Task description: From the entries below, return exactly the lines beginning at the one that contains "Mel spectrogram, in 2 pictures." and ending at the one that contains "Language, sex, state, district, talking", both of them included, and only those lines.

··· The records ···

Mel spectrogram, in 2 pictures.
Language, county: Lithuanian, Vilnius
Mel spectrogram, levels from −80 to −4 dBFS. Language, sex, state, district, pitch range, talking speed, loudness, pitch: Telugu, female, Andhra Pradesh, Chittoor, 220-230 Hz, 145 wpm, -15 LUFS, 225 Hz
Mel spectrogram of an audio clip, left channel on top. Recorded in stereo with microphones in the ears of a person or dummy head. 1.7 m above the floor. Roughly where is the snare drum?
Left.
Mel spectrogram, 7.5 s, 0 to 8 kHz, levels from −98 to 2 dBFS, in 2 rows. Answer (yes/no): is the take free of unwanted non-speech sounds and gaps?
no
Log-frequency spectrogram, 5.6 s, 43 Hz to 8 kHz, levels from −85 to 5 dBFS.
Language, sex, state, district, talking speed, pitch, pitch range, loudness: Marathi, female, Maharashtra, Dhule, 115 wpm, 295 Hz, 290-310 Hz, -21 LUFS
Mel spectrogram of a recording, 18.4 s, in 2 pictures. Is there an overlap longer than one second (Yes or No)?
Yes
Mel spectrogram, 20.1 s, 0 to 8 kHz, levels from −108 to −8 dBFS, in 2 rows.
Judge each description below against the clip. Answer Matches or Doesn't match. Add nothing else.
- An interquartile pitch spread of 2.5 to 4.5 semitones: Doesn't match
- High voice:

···
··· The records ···

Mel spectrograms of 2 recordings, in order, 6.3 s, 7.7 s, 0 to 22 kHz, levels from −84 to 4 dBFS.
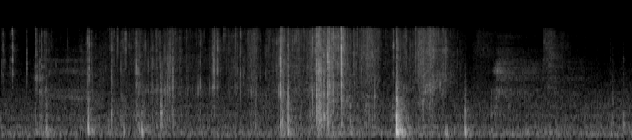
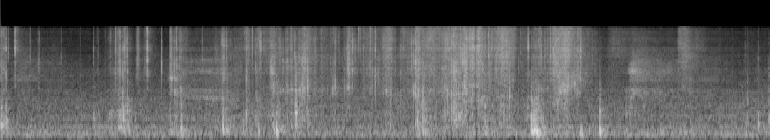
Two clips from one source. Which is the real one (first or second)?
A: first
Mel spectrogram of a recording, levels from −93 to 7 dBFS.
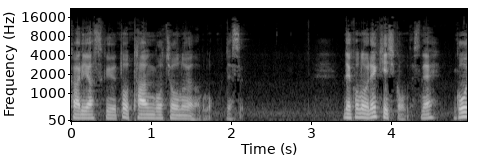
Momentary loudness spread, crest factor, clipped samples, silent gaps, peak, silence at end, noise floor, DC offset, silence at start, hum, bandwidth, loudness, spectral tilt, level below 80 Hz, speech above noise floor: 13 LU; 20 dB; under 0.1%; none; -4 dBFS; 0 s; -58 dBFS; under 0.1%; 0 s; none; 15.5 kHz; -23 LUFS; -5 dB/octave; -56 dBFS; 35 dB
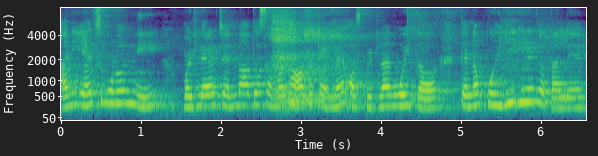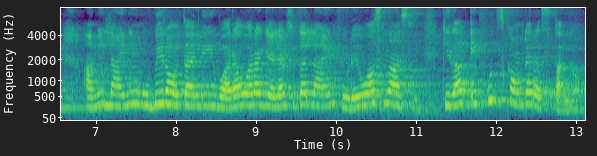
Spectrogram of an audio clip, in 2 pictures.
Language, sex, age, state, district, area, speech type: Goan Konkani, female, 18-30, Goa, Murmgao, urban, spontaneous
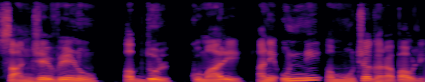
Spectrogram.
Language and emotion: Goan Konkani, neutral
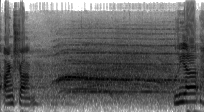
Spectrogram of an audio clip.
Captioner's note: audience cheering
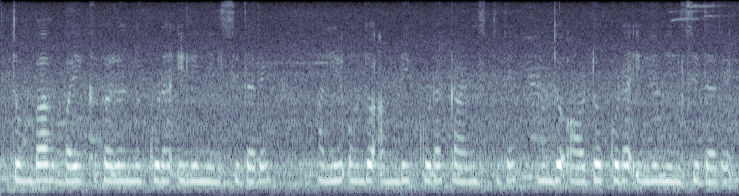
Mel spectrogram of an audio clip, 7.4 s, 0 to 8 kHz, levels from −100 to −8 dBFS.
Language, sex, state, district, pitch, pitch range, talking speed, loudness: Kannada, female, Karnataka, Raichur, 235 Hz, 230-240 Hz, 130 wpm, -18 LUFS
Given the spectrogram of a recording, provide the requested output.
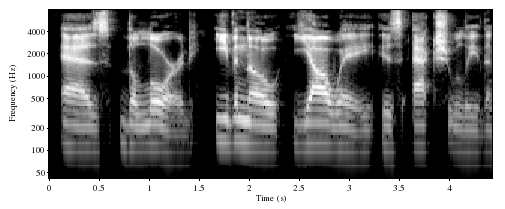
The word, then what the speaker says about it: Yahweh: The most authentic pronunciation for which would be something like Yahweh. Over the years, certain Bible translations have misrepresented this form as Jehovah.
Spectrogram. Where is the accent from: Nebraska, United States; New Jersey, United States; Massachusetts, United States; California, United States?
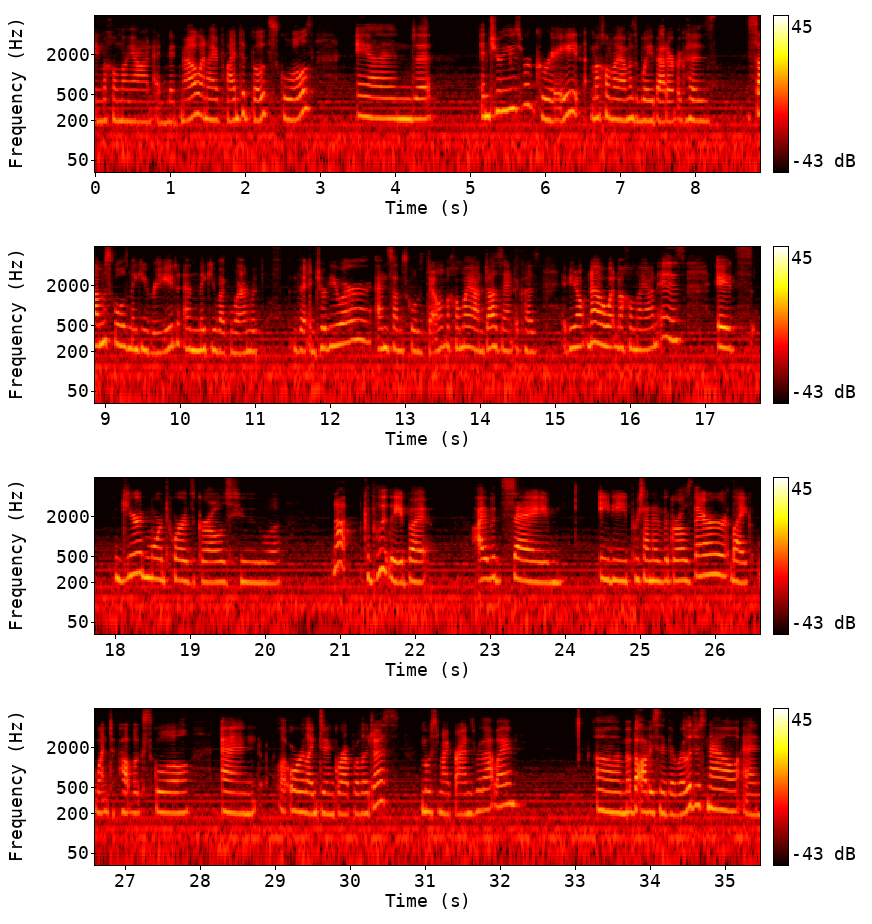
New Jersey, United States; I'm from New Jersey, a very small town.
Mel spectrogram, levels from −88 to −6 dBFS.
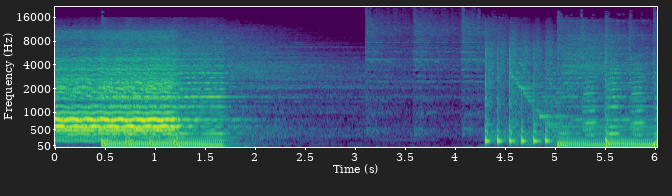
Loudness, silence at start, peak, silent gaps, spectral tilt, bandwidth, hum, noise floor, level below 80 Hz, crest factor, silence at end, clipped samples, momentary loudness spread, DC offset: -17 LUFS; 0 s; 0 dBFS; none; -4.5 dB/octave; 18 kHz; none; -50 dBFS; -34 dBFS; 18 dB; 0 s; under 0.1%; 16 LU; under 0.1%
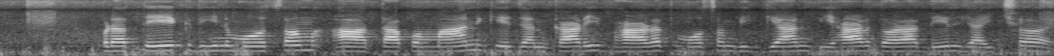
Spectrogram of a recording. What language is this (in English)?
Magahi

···

Written answer:
Mel spectrogram, in 2 pictures.
Language, county: Lithuanian, Vilnius
Mel spectrogram, levels from −80 to −4 dBFS. Language, sex, state, district, pitch range, talking speed, loudness, pitch: Telugu, female, Andhra Pradesh, Chittoor, 220-230 Hz, 145 wpm, -15 LUFS, 225 Hz
Mel spectrogram of an audio clip, left channel on top. Recorded in stereo with microphones in the ears of a person or dummy head. 1.7 m above the floor. Roughly where is the snare drum?
Left.
Mel spectrogram, 7.5 s, 0 to 8 kHz, levels from −98 to 2 dBFS, in 2 rows. Answer (yes/no): is the take free of unwanted non-speech sounds and gaps?
no
Log-frequency spectrogram, 5.6 s, 43 Hz to 8 kHz, levels from −85 to 5 dBFS.
Language, sex, state, district, talking speed, pitch, pitch range, loudness: Marathi, female, Maharashtra, Dhule, 115 wpm, 295 Hz, 290-310 Hz, -21 LUFS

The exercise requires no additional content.